TASK ITEM → The answer should consist of the records below, repeated exactly, and no pictures.
==== DATASET RECORDS
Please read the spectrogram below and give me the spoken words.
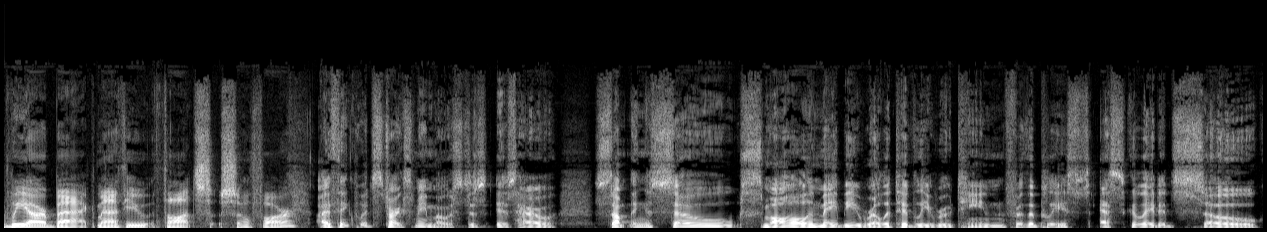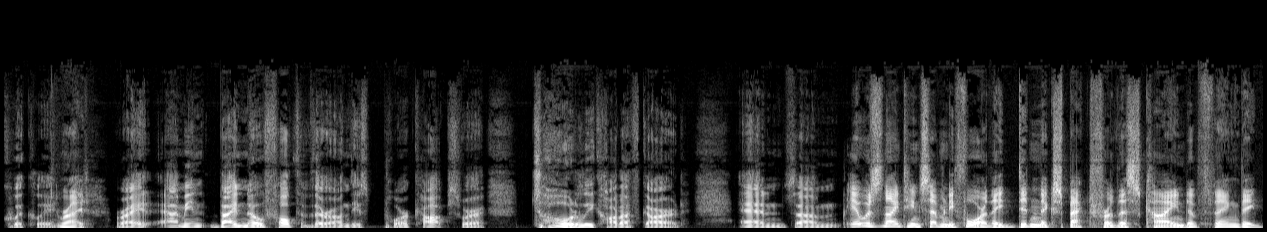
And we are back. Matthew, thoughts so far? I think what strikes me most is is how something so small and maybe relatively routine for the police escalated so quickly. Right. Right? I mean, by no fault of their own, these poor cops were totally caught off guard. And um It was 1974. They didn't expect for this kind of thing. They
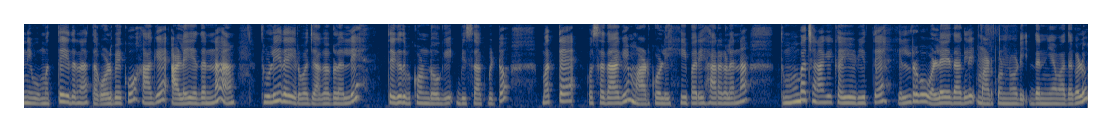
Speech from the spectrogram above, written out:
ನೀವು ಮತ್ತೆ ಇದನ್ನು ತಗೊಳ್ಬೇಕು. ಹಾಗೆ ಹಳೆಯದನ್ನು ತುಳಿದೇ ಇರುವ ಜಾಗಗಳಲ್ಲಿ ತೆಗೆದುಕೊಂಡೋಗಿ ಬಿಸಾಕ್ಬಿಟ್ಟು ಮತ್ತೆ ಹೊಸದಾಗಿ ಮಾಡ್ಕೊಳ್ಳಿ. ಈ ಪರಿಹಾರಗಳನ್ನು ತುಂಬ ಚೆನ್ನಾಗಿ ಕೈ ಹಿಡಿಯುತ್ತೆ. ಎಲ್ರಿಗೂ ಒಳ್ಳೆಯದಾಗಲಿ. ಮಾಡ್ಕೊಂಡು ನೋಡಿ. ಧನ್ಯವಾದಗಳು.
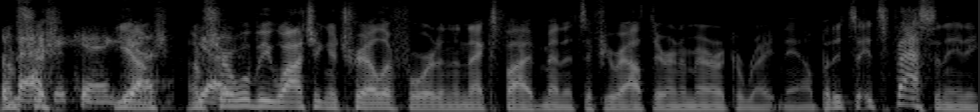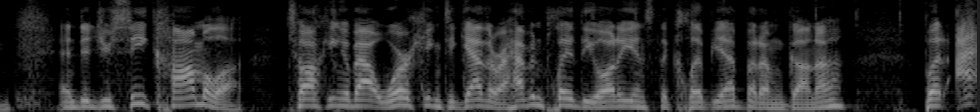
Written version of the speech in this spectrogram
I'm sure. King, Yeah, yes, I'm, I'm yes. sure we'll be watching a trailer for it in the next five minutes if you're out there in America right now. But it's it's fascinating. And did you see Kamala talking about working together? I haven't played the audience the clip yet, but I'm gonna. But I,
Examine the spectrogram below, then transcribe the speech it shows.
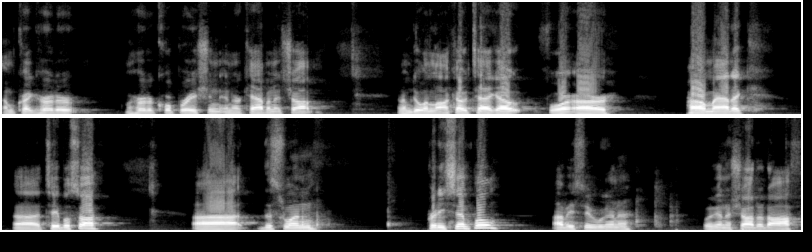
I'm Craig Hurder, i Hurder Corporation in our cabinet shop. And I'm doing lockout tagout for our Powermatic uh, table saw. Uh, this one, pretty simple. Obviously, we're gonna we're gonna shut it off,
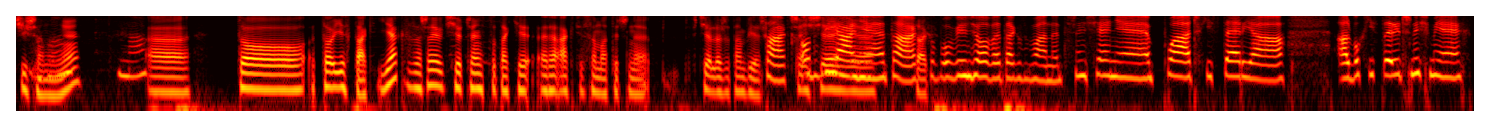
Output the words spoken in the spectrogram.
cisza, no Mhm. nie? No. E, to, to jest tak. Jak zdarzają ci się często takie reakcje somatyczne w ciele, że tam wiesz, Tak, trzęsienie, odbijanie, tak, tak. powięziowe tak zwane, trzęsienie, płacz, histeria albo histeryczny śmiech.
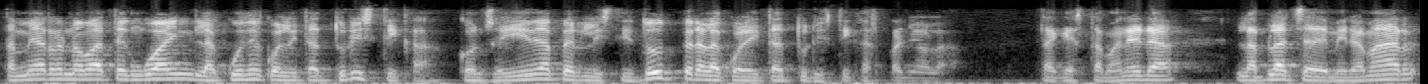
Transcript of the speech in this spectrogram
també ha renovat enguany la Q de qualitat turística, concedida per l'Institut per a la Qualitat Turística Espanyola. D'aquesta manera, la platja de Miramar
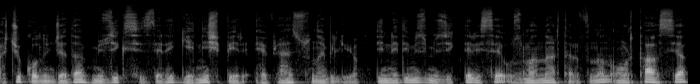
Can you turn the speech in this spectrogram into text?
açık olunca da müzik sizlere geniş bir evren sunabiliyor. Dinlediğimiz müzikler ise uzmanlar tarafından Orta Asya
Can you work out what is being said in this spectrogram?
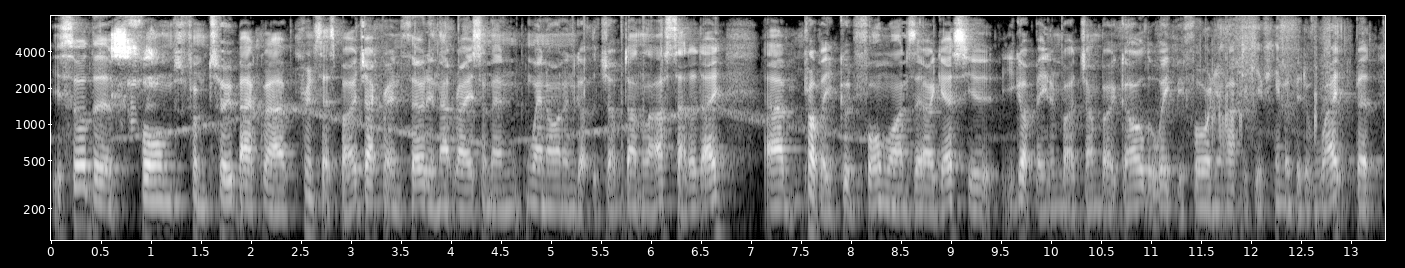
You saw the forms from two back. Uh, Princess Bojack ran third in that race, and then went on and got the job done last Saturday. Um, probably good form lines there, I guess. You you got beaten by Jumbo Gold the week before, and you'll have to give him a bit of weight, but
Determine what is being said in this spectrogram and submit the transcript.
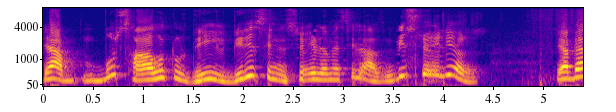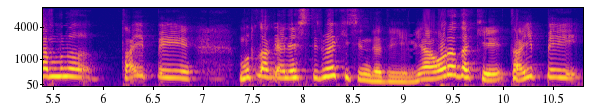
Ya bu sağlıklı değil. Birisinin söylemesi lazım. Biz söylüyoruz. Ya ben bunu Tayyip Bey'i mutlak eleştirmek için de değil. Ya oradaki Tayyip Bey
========
SOLUTION TO THE PROBLEM →
Please read the spectrogram below and give me the spoken words.
And we are back. Matthew, thoughts so far? I think what strikes me most is is how something so small and maybe relatively routine for the police escalated so quickly. Right. Right? I mean, by no fault of their own, these poor cops were totally caught off guard. And um It was 1974. They didn't expect for this kind of thing. They
Speech from the spectrogram above, written out:
ನೀವು ಮತ್ತೆ ಇದನ್ನು ತಗೊಳ್ಬೇಕು. ಹಾಗೆ ಹಳೆಯದನ್ನು ತುಳಿದೇ ಇರುವ ಜಾಗಗಳಲ್ಲಿ ತೆಗೆದುಕೊಂಡೋಗಿ ಬಿಸಾಕ್ಬಿಟ್ಟು ಮತ್ತೆ ಹೊಸದಾಗಿ ಮಾಡ್ಕೊಳ್ಳಿ. ಈ ಪರಿಹಾರಗಳನ್ನು ತುಂಬ ಚೆನ್ನಾಗಿ ಕೈ ಹಿಡಿಯುತ್ತೆ. ಎಲ್ರಿಗೂ ಒಳ್ಳೆಯದಾಗಲಿ. ಮಾಡ್ಕೊಂಡು ನೋಡಿ. ಧನ್ಯವಾದಗಳು.
Written version of the speech in this spectrogram
I'm sure. King, Yeah, yes, I'm, I'm yes. sure we'll be watching a trailer for it in the next five minutes if you're out there in America right now. But it's it's fascinating. And did you see Kamala talking about working together? I haven't played the audience the clip yet, but I'm gonna. But I,
Examine the spectrogram below, then transcribe the speech it shows.
I'm Craig Hurder, i Hurder Corporation in our cabinet shop. And I'm doing lockout tagout for our Powermatic uh, table saw. Uh, this one, pretty simple. Obviously, we're gonna we're gonna shut it off,
Output the words spoken in the spectrogram.
cisza, no Mhm. nie? No. E, to, to jest tak. Jak zdarzają ci się często takie reakcje somatyczne w ciele, że tam wiesz, Tak, trzęsienie, odbijanie, tak, tak. powięziowe tak zwane, trzęsienie, płacz, histeria albo histeryczny śmiech.
Transcript of the speech in this spectrogram
també ha renovat enguany la Q de qualitat turística, concedida per l'Institut per a la Qualitat Turística Espanyola. D'aquesta manera, la platja de Miramar
Can you turn the speech in this spectrogram into text?
açık olunca da müzik sizlere geniş bir evren sunabiliyor. Dinlediğimiz müzikler ise uzmanlar tarafından Orta Asya
Can you work out what is being said in this spectrogram?
You saw the forms from two back. Uh, Princess Bojack ran third in that race, and then went on and got the job done last Saturday. Um, probably good form lines there, I guess. You you got beaten by Jumbo Gold the week before, and you'll have to give him a bit of weight, but
Determine what is being said in this spectrogram and submit the transcript.
Ya bu sağlıklı değil. Birisinin söylemesi lazım. Biz söylüyoruz. Ya ben bunu Tayyip Bey'i mutlak eleştirmek için de değil. Ya oradaki Tayyip Bey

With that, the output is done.